When time and history change the meaning of a joke in pop culture.

I was watching a late 90s episode of Friends this week on TNT. It is the episode where Chandler and Monica are dating on the sly and they go to dinner at Chander’s boss’s apartment.

Monica is put off because Chandler has a “work laugh” where he cracks up at his boss’s bad jokes.

One joke DID make me laugh.

The boss made some reference about President Clinton…and her husband, Bill!

The joke being the old standard that Hillary was the real president of Bill’s administration.

What made me laugh was the thought of future generations watching on Nick @ Nite wondering what the hell is so funny.

If Hillary wins (big if, natch) history will have made that whole bit obsolete. President Clinton WILL have a husband named Bill. What is so funny about that?

Any other times where history did (or may in the case of my example) change the humor of a joke?

I’m thinking we might get more than a few Simpson jokes because the darn show last so long.

(One that comes to mind is when Bush moved in across the street and one of his deadbeat sons who wanted a letter of reference later used it to become President of the USA).

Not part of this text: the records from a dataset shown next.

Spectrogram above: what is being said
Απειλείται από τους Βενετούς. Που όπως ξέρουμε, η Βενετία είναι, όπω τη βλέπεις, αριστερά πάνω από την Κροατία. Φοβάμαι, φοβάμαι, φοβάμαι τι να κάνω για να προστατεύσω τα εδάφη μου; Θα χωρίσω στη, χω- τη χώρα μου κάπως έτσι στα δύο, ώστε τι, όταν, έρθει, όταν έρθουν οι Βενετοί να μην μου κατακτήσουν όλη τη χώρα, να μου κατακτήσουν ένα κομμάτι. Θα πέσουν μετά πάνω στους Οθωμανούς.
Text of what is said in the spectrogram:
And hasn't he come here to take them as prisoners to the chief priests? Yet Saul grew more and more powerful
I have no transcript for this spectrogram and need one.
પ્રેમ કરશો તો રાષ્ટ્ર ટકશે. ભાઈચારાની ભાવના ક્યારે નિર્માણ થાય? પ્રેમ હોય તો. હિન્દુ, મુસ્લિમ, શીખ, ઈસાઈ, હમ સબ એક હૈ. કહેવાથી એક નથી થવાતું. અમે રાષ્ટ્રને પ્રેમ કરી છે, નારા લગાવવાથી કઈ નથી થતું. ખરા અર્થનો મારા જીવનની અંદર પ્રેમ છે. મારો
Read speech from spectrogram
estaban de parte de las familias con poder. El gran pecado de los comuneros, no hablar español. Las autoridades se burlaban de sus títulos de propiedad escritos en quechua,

Seinfeld episode The Masseuse aired November 18, 1993. Elaine has a boyfriend named Joel Riffkin, who shared that name with a nortorious New York serial killer. She wants him to change his first name. While looking through a Football Program, she suggests “O.J”

Seven months later, the meaning of that joke really changed!

There’s the scene in “The Blues Brothers” where they are at the fancy restaurant where their former horn player is now the maitre d’. He’s talking to someone on the phone and makes the statement “No sir, Mayor Daley no longer dines here. He’s dead, sir.”

There are many places in which a President Reagan was used as an example of something so absurd it could only be a joke. This was while Reagan was governor of California, of course.

This reminds me of Back to the Future, where Marty tells the Doc that Reagan is president, and Doc doesn’t believe him. (Not a changed meaning one, though.)

Slight hijack in terms of the category… but there’s a line in a Tori Amos song (“Pretty Good Year”, I believe) reference is made to a character who “burns his cds”… It’s meant literally but I can see people nowadays thinking he’s making cds on his computer.

But only time will tell if the Schwarzenegger Presidential Library will prove to be something similar.

Not exactly a change in meaning but future viewers won’t appreciate the prescience of the line. In an episode of The West Wing that predated 9-11 by almost a year, the fictional White House staff is talking about a terrorist threat and President Bartlett mentions Osama bin Laden by name.

Both Laurel and Hardy and the The Three Stooges had some funny “sleeping in the same bed together” skits. I bet you’ll never see any modern comedy team do that!

My folks and I were watching a McLain Stevenson era MASH episode in reruns early to mid 1980, in which Blake asks Radar what movies are available from HQ and Radar reads him a list that included “Bonzo Runs For President”. We looked at each other and said “How did they know?”

(*or whereever they get those things)

The only Bonzo movie was “Bedtime for Bonzo.” Reagen was already President when that joke was made

Really? He’s literally setting fire to his CDs? Man, completely didn’t get that. (Since it says “Greg, he writes letters/And burns his CDs” I figured both actions were creative ones.)

sorry, no.

Yes there was only one Bonzo movie, but the episode in which the joke was made was written and filmed in the early 70s.

We watched it in reruns in 1980 prior to the election. Carter was president from '76-'80 (well, '77 to '81 if you go by inaugural dates)

As a corrollary(?) to what furryman said, any pre-modern era reference to the word “gay.”

Or “fag.”

Sleeping in the same bed together is still done, but there is the requisite “We ain’t gay, we’re forced to do this” schtick.

Rowan and Martin’s Laugh-in did an occasional “News of the Future”. I saw a rerun a few years ago that referred to “President Ronald Reagan”. I’m not sure, but the dateline given in the sketch may have been a year when Reagan actually was president. The show ran during Reagan’s tenure as governor of California.

's’posiible - NotF was usually 20 to 30 years “from now” and if that one was 20 “yfn”, it’d have been right on target

See what I mean. That album came out in 1994. I don’t think “burning cds” came into common usage for at least a couple of years.

For that matter, in “Hannibal,” when Giancarlo Giannini is looking at the FBI’s most wanted list on his computer, Hannibal Lecter is right next to… Osama Bin Laden.

How about Maxwell Smart’s shoe phone? Back in the '60s, a portable phone you could use anywhere did actually seem like it was some kind of ultra-cool spy gadget. The joke was that he carried it in his shoe. Now, everybody has a phone they can throw in their pocket or even tuck in their sock if they desire.

Yes, this is true. It was a 1968 episode and they were doing news from 1988, so they got it right.